When you use the pressure cooking feature, be sure the pressure value is set to Sealing. If it is set to Venting, the Instant Pot will not be able to come to pressure. It can be easy to miss if you’re cooking in a hurry. You’ll hear a whistling sound from the Instant Pot if the pressure value is not set to Sealing. Simply turn it, and then the unit will come to pressure.
7. NEVER open the Instant Pot while it’s in Manual / Pressure mode.
Once you close the lid and select the Manual / Pressure mode, be sure the pressure value is set to Sealing. That will ensure the pressure cooking feature will work. You have 10 seconds to press the Cancel mode to stop cooking. After that, the Instant Pot is coming to pressure – and if you open the lid you’ll be hit with a face full of steam. It’s actually difficult to open the lid while it’s cooking for that reason – that’s why the Instant Pot is so intuitive. So once you close that lid, let it cook for the full time you’ve set.
8. Know how to use natural pressure release (NPR) vs. quick release (QR).

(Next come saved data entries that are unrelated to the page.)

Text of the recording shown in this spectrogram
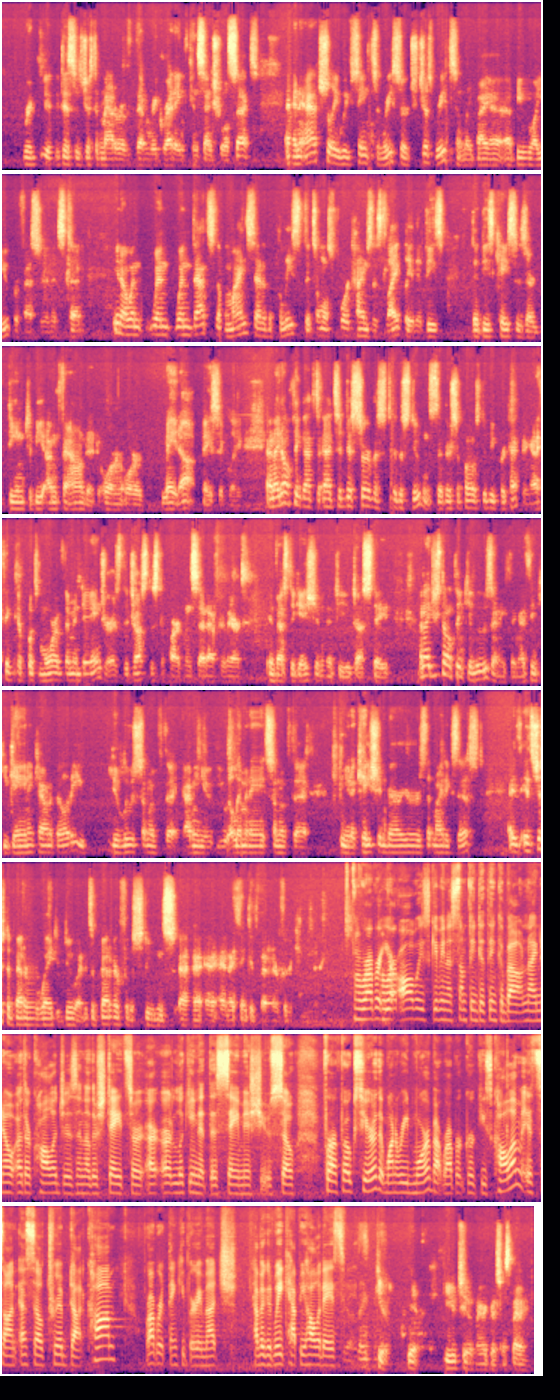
this is just a matter of them regretting consensual sex. And actually, we've seen some research just recently by a, a BYU professor that said you know, when when when that's the mindset of the police, it's almost four times as likely that these that these cases are deemed to be unfounded or or made up, basically. And I don't think that's that's a disservice to the students that they're supposed to be protecting. I think it puts more of them in danger, as the Justice Department said after their investigation into Utah State. And I just don't think you lose anything. I think you gain accountability. You, you lose some of the. I mean, you you eliminate some of the communication barriers that might exist. It's just a better way to do it. It's a better for the students, uh, and I think it's better for the community. Well, Robert, you're always giving us something to think about, and I know other colleges and other states are, are, are, looking at this same issue. So for our folks here that want to read more about Robert Gehrke's column, it's on sltrib.com. Robert, thank you very much. Have a good week. Happy holidays. Yeah, thank you. Yeah, you too. Merry Christmas. Bye.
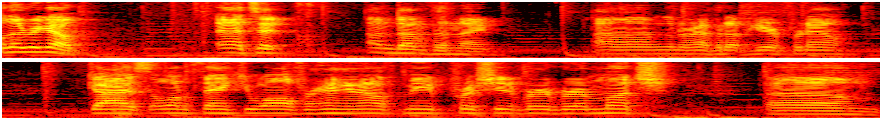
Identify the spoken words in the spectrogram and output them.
Well, there we go. That's it. I'm done for the night. I'm going to wrap it up here for now. Guys, I want to thank you all for hanging out with me. Appreciate it very, very much. Um,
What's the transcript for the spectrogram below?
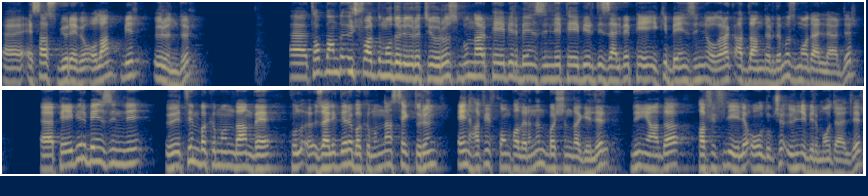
e, esas görevi olan bir üründür. Ee, toplamda 3 farklı model üretiyoruz. Bunlar P1 benzinli, P1 dizel ve P2 benzinli olarak adlandırdığımız modellerdir. Ee, P1 benzinli üretim bakımından ve özellikleri bakımından sektörün en hafif pompalarının başında gelir. Dünyada hafifliğiyle oldukça ünlü bir modeldir.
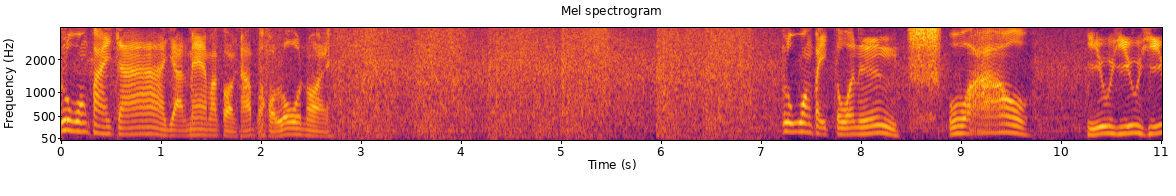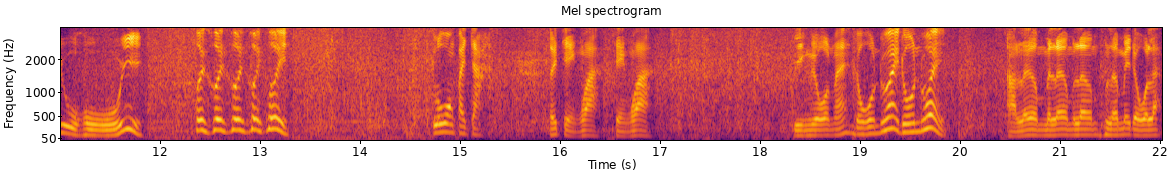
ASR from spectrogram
ล่วงไปจ้ายานแม่มาก่อนครับขอโล่หน่อยล่วงไปอีกตัวหนึ่งว้าวฮิวฮิวฮิวโอ้โหยเฮ้ยเฮ้ยเฮ้ยเฮ้ยเฮ้ยล่วงไปจ้ะเฮ้ยเจ๋งว่ะเจ๋งว่ะยิงโดนไหมโดนด้วยโดนด้วยอ่าเริ่มเริ่มเริ่มเริ่มไม่โดนละ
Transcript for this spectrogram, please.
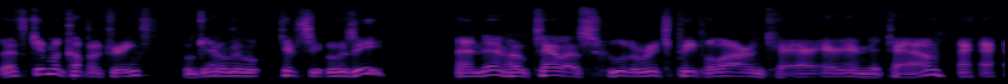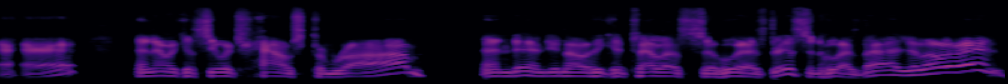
Let's give him a couple of drinks. We'll get a little tipsy oozy, and then he'll tell us who the rich people are in, in the town. and then we can see which house to rob. And then, you know, he can tell us who has this and who has that. You know what I mean?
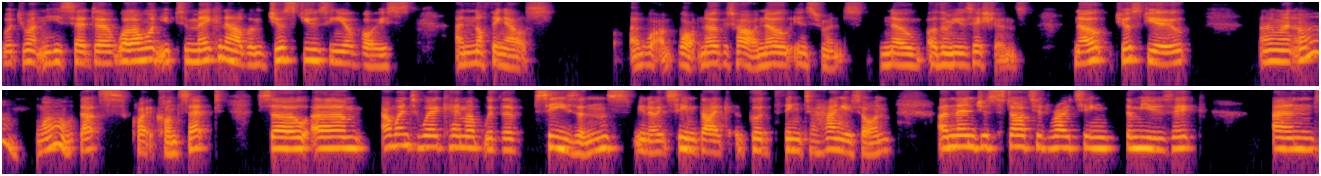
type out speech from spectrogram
what do you want? And he said, uh, well, I want you to make an album just using your voice and nothing else what, what no guitar no instruments no other musicians. No just you. I went oh wow that's quite a concept. So um, i went away came up with the seasons you know it seemed like a good thing to hang it on and then just started writing the music and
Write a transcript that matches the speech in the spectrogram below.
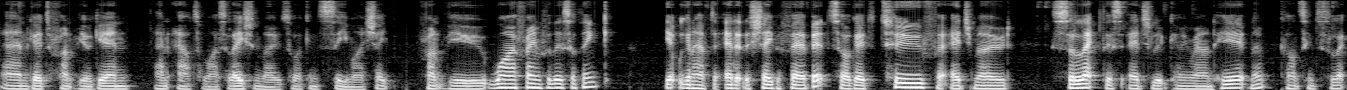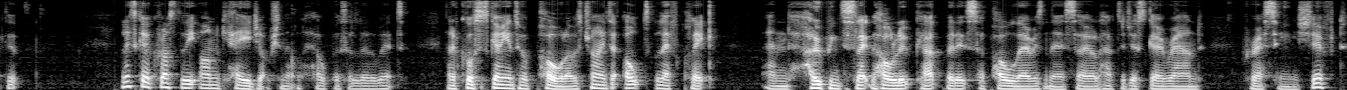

Once the Instant Pot is done with Manual / Pressure mode, it will beep so you know it’s done. Depending on the recipe, you’ll do a natural pressure release (NPR) or quick release (QR). Some recipes – usually with meat or chicken – call for NPR to keep the meat tender. Other foods like steamed vegetables use the QR to keep it from going soggy.
With NPR, don’t touch the Instant Pot. Just let it sit and naturally release the pressure in the unit – usually 10-20 minutes. Once it’s done for that time, you can release the steam vent on the top of the unit and then open the Instant Pot.
With QR, you can release the steam vent once the Instant Pot beeps that it’s done. Wait for all the steam to be released, and then open the Instant Pot. Avoid using QR with meals that have large liquid volume or high starch content (soup, porridge, etc.) as food may platter out from the pressure release valve. Opt for NPR instead.
Another option to QR and NPR is a combination of the two. You could let the Instant Pot depressurize in NR mode for 10 minutes, and then press Cancel on the unit and turn the steam release valve to Venting.
9. Change the inner pot or lid as needed.
The Instant Pot comes with a stainless steel inner pot. You could get a second inner pot too. Cook food in one pot and keep to the side or store leftovers. Then use the second pot to cook another dish. The same goes with the lid. You can get a glass lid (similar to a slow cooker lid) to use when for Slow Cooker or Saute function.